Friday, June 08, 2012

England's dreaming

In 1977 I was chosen to be a flower girl for the annual village gala. This was always considered an honour (though I was probably quite randomly selected from the small pool of 8 year old girls in the village) but in the year of the Queen's Silver Jubilee, it was supposedly particularly special, although the day itself was the same as any other gala day in a small Scottish village: wearing pretty dresses (green with white hearts) made by our mothers, two of us followed the impossibly beautiful, sophisticated 12 year old Gala Queen solemnly, with a trademark halting step, as we travelled the tiny distance from the village's west to the east, first on the back of a lorry waving at handfuls of people on pavements, before ascending to a makeshift stage for the "coronation" ceremony.

There were "teas" and a disappointing gala bag with a stale pie; there was a welly throwing competition, and livestock on display; I don't remember much else except the crisp feel of new dress against my neck, and sitting ceremoniously in place for a long time, and clutching my commemorative giant 25p Jubilee coin, which lived for years thereafter in a tiny flowery purse on the basis that it might one day be worth something. An increasingly decrepit Jubilee mug sat on our cup shelf for years, guiltily preferred by me to my mum's hand-thrown cups on the basis that it was shop- bought.

I was only dimly aware of the Queen and the meaning of royalty; it was only later, during the eighties, that I developed a proper sense of outrage at the inequity of inherited position and the parasites who take advantage of it. But 1977 was a year in which there was at least a semblance of objection to the status quo; in Scotland, celebrations would always have been more muted, but for right-minded adolescents the Queen was a target figure, someone to be mocked and ridiculed, and possibly the most memorable punk record of all, God Save The Queen, was released as a reaction to the farrago of the Silver Jubilee. "You ain't no human being", "there is no future in England's dreaming"; these words may have been written by the much older Malcolm McLaren but snarled by Johnny Rotten, he seems to speak for a disaffected generation.

I have to declare a lack of interest; as an eight year old, if I had any awareness of punk, it seemed frightening and discordant. But it's hard not to long for the nihilistic clarity of a hyper-sarcastic "we mean it, ma'am" in the face of the outpouring of sycophancy that has been evident, even from afar, on the occasion of the Queen's Diamond Jubilee.


Anna MR said...

It's proper funny to think that, brought up (as we are, my dear Lottie) on almost the, um, different sides of the Iron Curtain, we can both share memories of the Silver Jubilee of, well, the [current] Queen. I visited London for the first time in September of 1977; I was ten.

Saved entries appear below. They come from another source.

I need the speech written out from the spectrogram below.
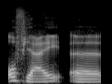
of jij eh,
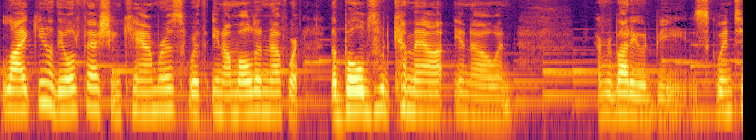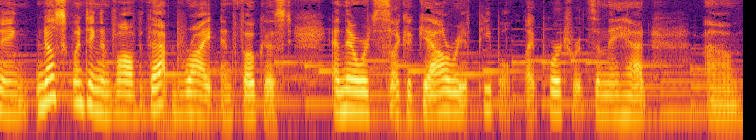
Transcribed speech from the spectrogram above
like, you know, the old fashioned cameras with, you know, I'm old enough where the bulbs would come out, you know, and everybody would be squinting. No squinting involved, but that bright and focused. And there were just like a gallery of people, like portraits, and they had um,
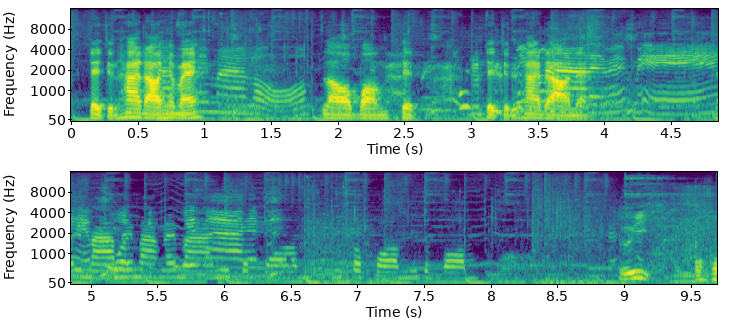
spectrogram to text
7.5 ดาวใช่ไหมไม่มาเหรอเราบอม7 7.5 ดาวเนี่ยไม่มาเลยไหมแหมไม่มาไม่มาไม่มานี่ตัวปลอมนี่ตัวปลอมนี่ตัวปลอม เฮ้ย โอ้โห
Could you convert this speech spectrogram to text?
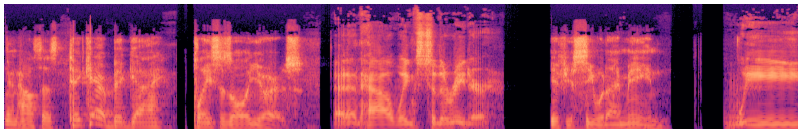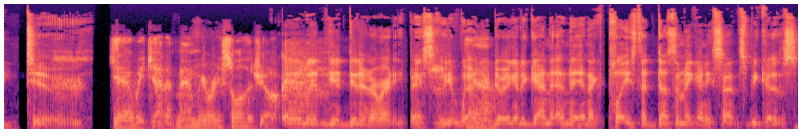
And Hal says, Take care, big guy. Place is all yours. And then Hal winks to the reader. If you see what I mean. We do. Yeah, we get it, man. We already saw the joke. And we- you did it already, basically. Yeah. You're doing it again in, in a place that doesn't make any sense because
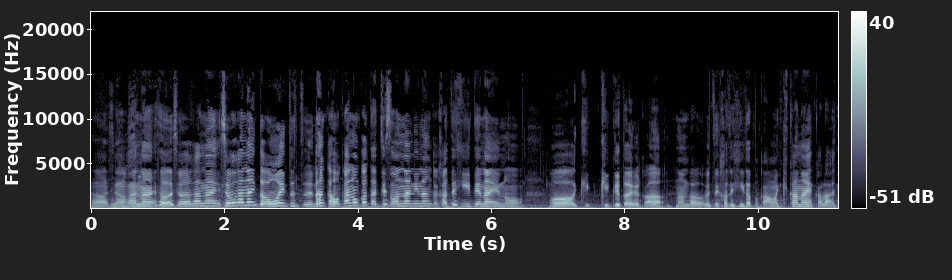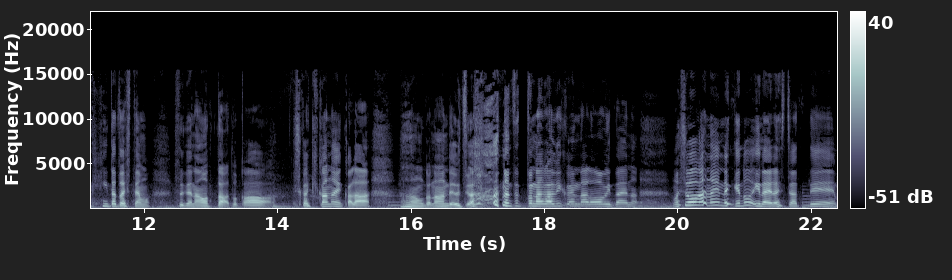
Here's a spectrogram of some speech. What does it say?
そう、しょうがない。そう、しょうがない。しょうがないと思いつつ、なんか他の子たちそんなになんか風邪ひいてないのを聞聞くというか、なんだろう、別に風邪ひいたとかあんま聞かないから、聞いたとしてもすぐ治ったとか、しか聞かないから、なんかなんでうちはこんなずっと長引くんだろうみたいな。まあしょうがないんだけど、イライラしちゃって、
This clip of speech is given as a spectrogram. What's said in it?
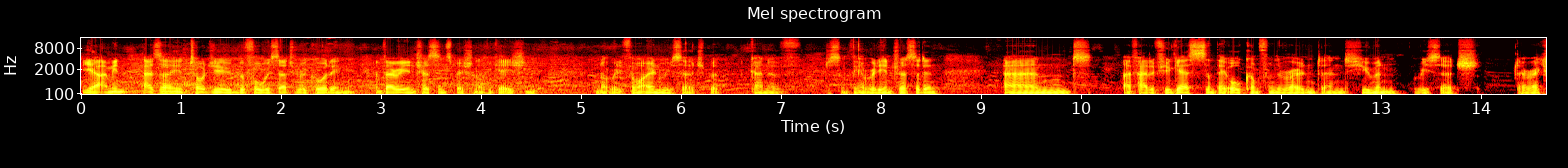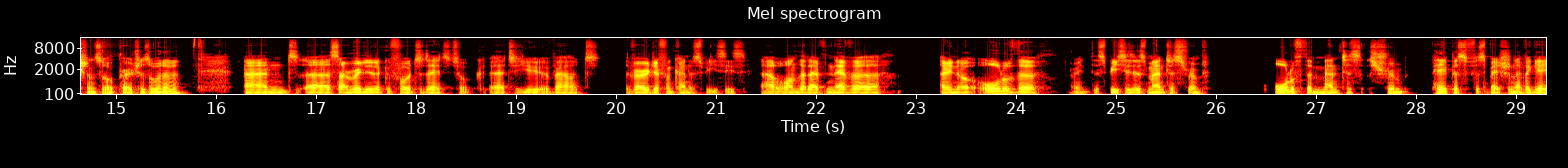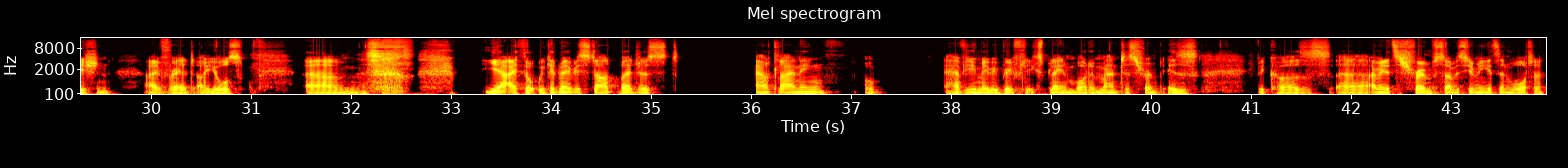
Yeah, I mean, as I told you before we started recording, I'm very interested in spatial navigation. Not really for my own research, but kind of just something I'm really interested in. And I've had a few guests, and they all come from the rodent and human research directions or approaches or whatever. And uh, so I'm really looking forward today to talk uh, to you about a very different kind of species, uh, one that I've never. I mean, all of the. I mean, the species is mantis shrimp. All of the mantis shrimp papers for spatial navigation I've read are yours. Um, so, yeah, I thought we could maybe start by just outlining or have you maybe briefly explain what a mantis shrimp is, because uh, I mean it's a shrimp, so I'm assuming it's in water.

London seemed like such a beautiful place of many possibilities; and I had no sense of the complicated historically-laden issue of inherited position or anything. I just remember it being different and exciting that there were even bits of pavement here and there, with the Queen's insignia painted on them, and the Silver Jubilee logo thing. Let alone the mugs and other paraphernalia that were everywhere. For a near-Soviet girl, this was truly exotic.

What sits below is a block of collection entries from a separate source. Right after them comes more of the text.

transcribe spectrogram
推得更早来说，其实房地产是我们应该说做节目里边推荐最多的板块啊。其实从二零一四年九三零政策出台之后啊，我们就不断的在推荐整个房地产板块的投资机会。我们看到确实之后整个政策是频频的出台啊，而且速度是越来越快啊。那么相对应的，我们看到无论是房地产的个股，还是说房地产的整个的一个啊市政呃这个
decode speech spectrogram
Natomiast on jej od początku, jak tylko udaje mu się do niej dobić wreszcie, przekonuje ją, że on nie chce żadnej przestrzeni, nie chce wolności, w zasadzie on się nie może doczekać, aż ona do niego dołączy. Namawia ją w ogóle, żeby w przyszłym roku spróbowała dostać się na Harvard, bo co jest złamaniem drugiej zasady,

I was aware of the Sex Pistols, though. Ha.

When I saw the snippet on our Finnish news (this year, right, a few days ago) of the Queen's barge-boat-thingumy on the Thames, with all the other hundreds of boats and so on, the full pomp and circumstance and blah, there was a moment of wait-look-this-is-like-history-now-come-alive there – whether I agree with the monarchy or not (which I don't really worry over, to be truthful. Still the Soviet girl?). But this may only be because someone gave me Wolf Hall to read, whilst I was on holiday this February, and it gave the current shebang a backdrop of sorts.

[I wouldn't have read it, I think, had they not handed it to me as a holiday read – but it did transport and I thank it for that, as so little fiction can do it to me these days.]

How are you doing, my dear?


LottieP said...

Lovely to see you here, Anna. I am fine and all is well.

If you are looking for some good fiction to read, I can recommend some. For good non-fiction, have you read any Jon Ronson? Just finished The Psychopath Test and it's a wonderful, funny, self-deprecating and interesting read.

Hope all is well with you.


Anna MR said...

Glad to hear things are good, Lottie, and yes, thanks, I am fine, too.

Jon Ronson a totally new name for me, although of course I had heard of Men Who Stare at Goats (the film), but didn't know until googling him now that it was based on his book. I'll need to look up his stuff, I think; the style sounds right up my street, and your recommendation does carry some weight.

Go ahead then – let's hear what you've got in fiction, then…?

A kiss to wee Max, too